WHAT WORKS AND WHAT FAILS: ENGAGING VETERANS TRANSITIONING OUT OF HOMELESSNESS THROUGHOUT A SEMESTER OF SERVICE LEARNING

UC 326
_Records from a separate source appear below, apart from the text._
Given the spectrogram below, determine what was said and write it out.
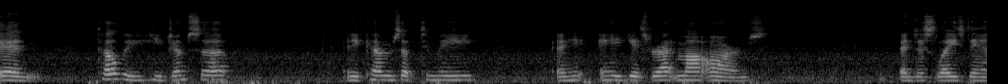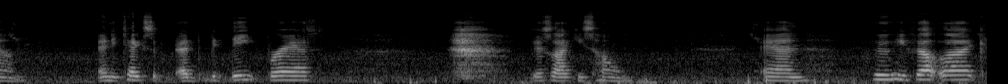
And Toby, he jumps up and he comes up to me and he, and he gets right in my arms and just lays down. And he takes a, a deep breath just like he's home. And who he felt like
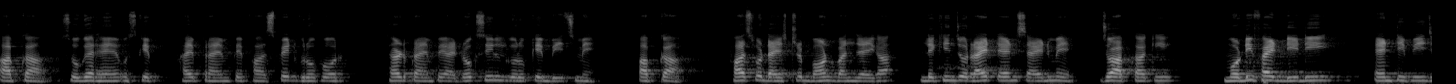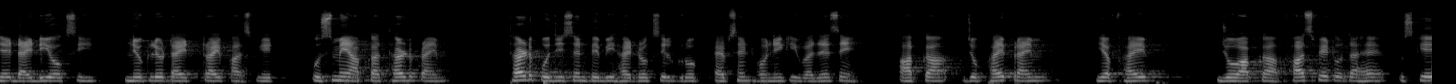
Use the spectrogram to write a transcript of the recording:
आपका शुगर है, उसके फाइव प्राइम पे फास्फेट ग्रुप और थर्ड प्राइम पे हाइड्रोक्सिल ग्रुप के बीच में आपका फास्फोडाइस्टर बॉन्ड बन जाएगा। लेकिन जो राइट हैंड साइड में जो आपका की modified D D N T P जे डाइडियोक्सी न्यूक्लियोटाइड ट्राईफास्फेट उसमें आपका थर्ड प्राइम थर्ड पोजीशन पे भी हाइड्रोक्सिल ग्रुप एबसेंट होने की वजह से आपका जो फाइव प्राइम या फाइव जो आपका फास्फेट होता है, उसके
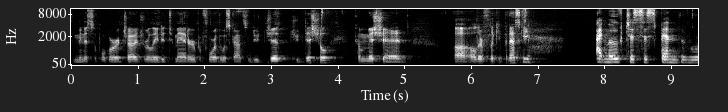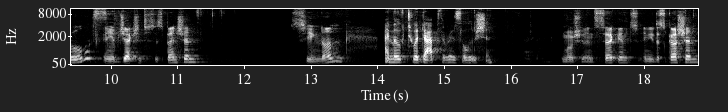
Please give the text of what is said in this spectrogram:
the municipal court judge related to matter before the Wisconsin Judi- Judicial Commission. Uh, Alder Filicky Peneski, I move to suspend the rules. any objection to suspension? Seeing none, I move to adopt the resolution. Motion and second, any discussion?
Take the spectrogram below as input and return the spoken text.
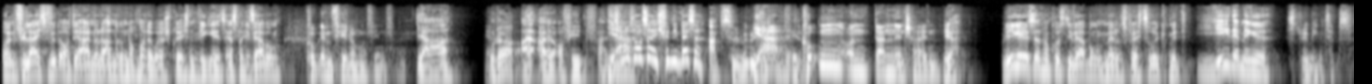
Und vielleicht wird auch der ein oder andere nochmal darüber sprechen. Wir gehen jetzt erstmal in die Werbung. Guck-Empfehlung auf jeden Fall. Ja, oder? Also auf jeden Fall. Ich muss auch sagen, ich finde ihn besser. Absolut. Ja, Empfehlung. gucken und dann entscheiden. Ja. Wir gehen jetzt erstmal kurz in die Werbung und melden uns gleich zurück mit jeder Menge Streaming-Tipps.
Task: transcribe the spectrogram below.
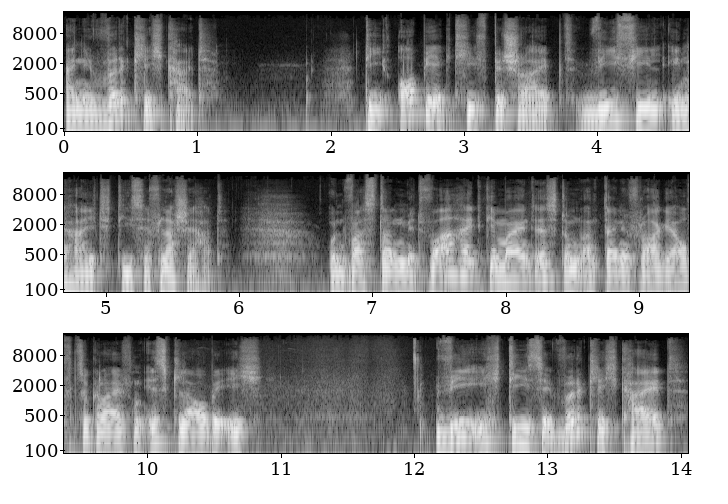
eine Wirklichkeit, die objektiv beschreibt, wie viel Inhalt diese Flasche hat. Und was dann mit Wahrheit gemeint ist, um deine Frage aufzugreifen, ist, glaube ich, wie ich diese Wirklichkeit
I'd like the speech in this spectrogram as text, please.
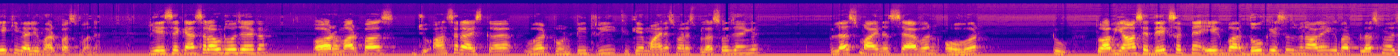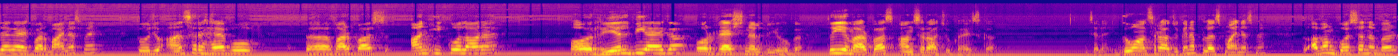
a की वैल्यू हमारे पास वन है। ये इसे कैंसिल आउट हो जाएगा और हमारे पास जो आंसर है इसका वह ट्वेंटी थ्री क्योंकि माइनस माइनस प्लस हो जाएँगे। Plus minus seven over two तो आप यहाँ से देख सकते हैं, एक बार दो केसेस बना लेंगे एक बार प्लस में हो जाएगा, एक बार माइनस में। तो जो आंसर है वो हमारे पास अनईक्वल आ रहा है और रियल भी आएगा और रैशनल भी होगा। तो ये हमारे पास आंसर आ चुका है इसका। चलें, दो आंसर आ चुके हैं ना प्लस माइनस में। तो अब हम क्वेश्चन नंबर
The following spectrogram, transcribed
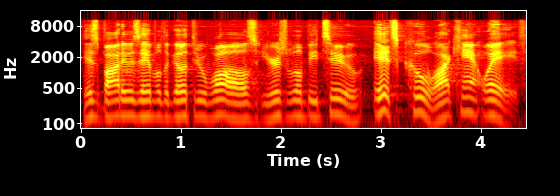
His body was able to go through walls. Yours will be too. It's cool. I can't wait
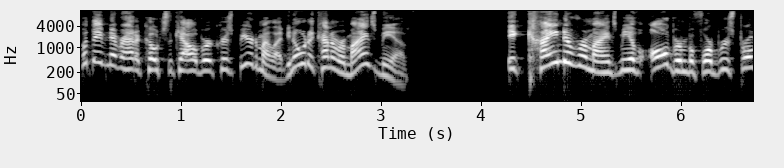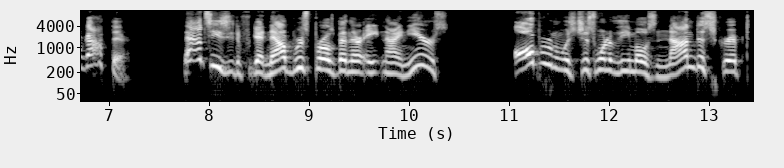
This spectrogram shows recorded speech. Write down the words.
but they've never had a coach the caliber of Chris Beard in my life. You know what it kind of reminds me of? It kind of reminds me of Auburn before Bruce Pearl got there. Now it's easy to forget. Now Bruce Pearl's been there eight, nine years. Auburn was just one of the most nondescript,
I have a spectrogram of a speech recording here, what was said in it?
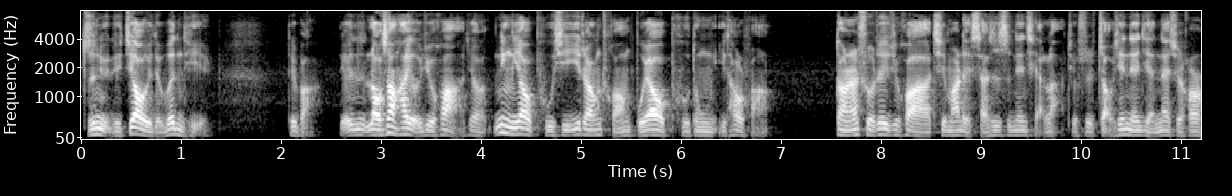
子女的教育的问题，对吧？老上海有一句话叫“宁要浦西一张床，不要浦东一套房”。当然说这句话，起码得三四十年前了。就是早些年前，那时候，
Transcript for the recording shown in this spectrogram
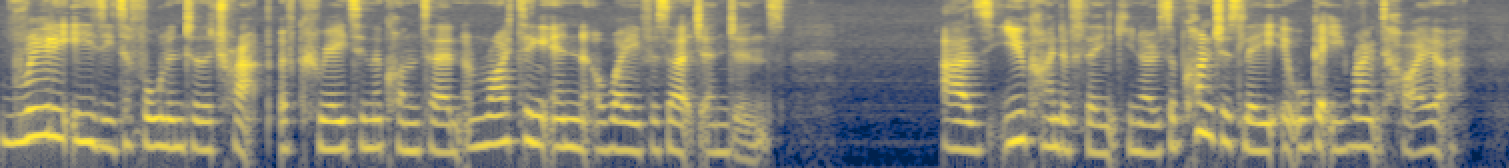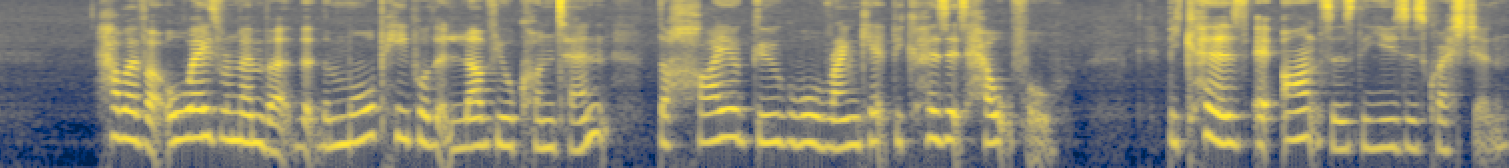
really easy to fall into the trap of creating the content and writing in a way for search engines as you kind of think, you know, subconsciously it will get you ranked higher. However, always remember that the more people that love your content, the higher Google will rank it because it's helpful, because it answers the user's question.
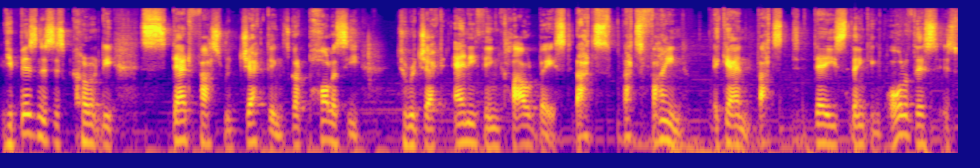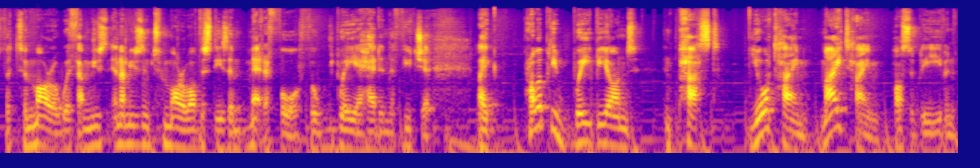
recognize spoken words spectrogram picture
If your business is currently steadfast rejecting, it's got policy to reject anything cloud-based, that's that's fine. again, that's today's thinking. All of this is for tomorrow. With I'm using, and I'm using tomorrow obviously as a metaphor for way ahead in the future, like probably way beyond and past your time, my time, possibly even,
The Valor House is a transitional housing facility for homeless veterans in Missoula, MT. In collaboration with the Veterans Administration, the Poverello Center, and Missoula Housing Authority, the Valor House works to address the multifaceted needs of America’s largest homeless population: Veterans. Many residents of Valor House struggle with post-traumatic stress and other mental health issues, and live in individual one bedroom apartment units. Although residents might benefit greatly from group activities, guest speakers, and group classes their mental health issues cause many residents to be hesitant to participate. Therefore, as a nonresident, it is challenging to encourage residents to participate in such planned events. Drawing on two Valor House volunteers’ experiences, this presentation examines the various methods used to encourage veterans to participate in organized activities at the Valor House, and explores the failures and successes of the methods used . We will conclude by offering suggestions about successful strategies for engaging Veterans in events such as fly fishing, bowling, financial and anger management classes, mental health seminars and AA meetings.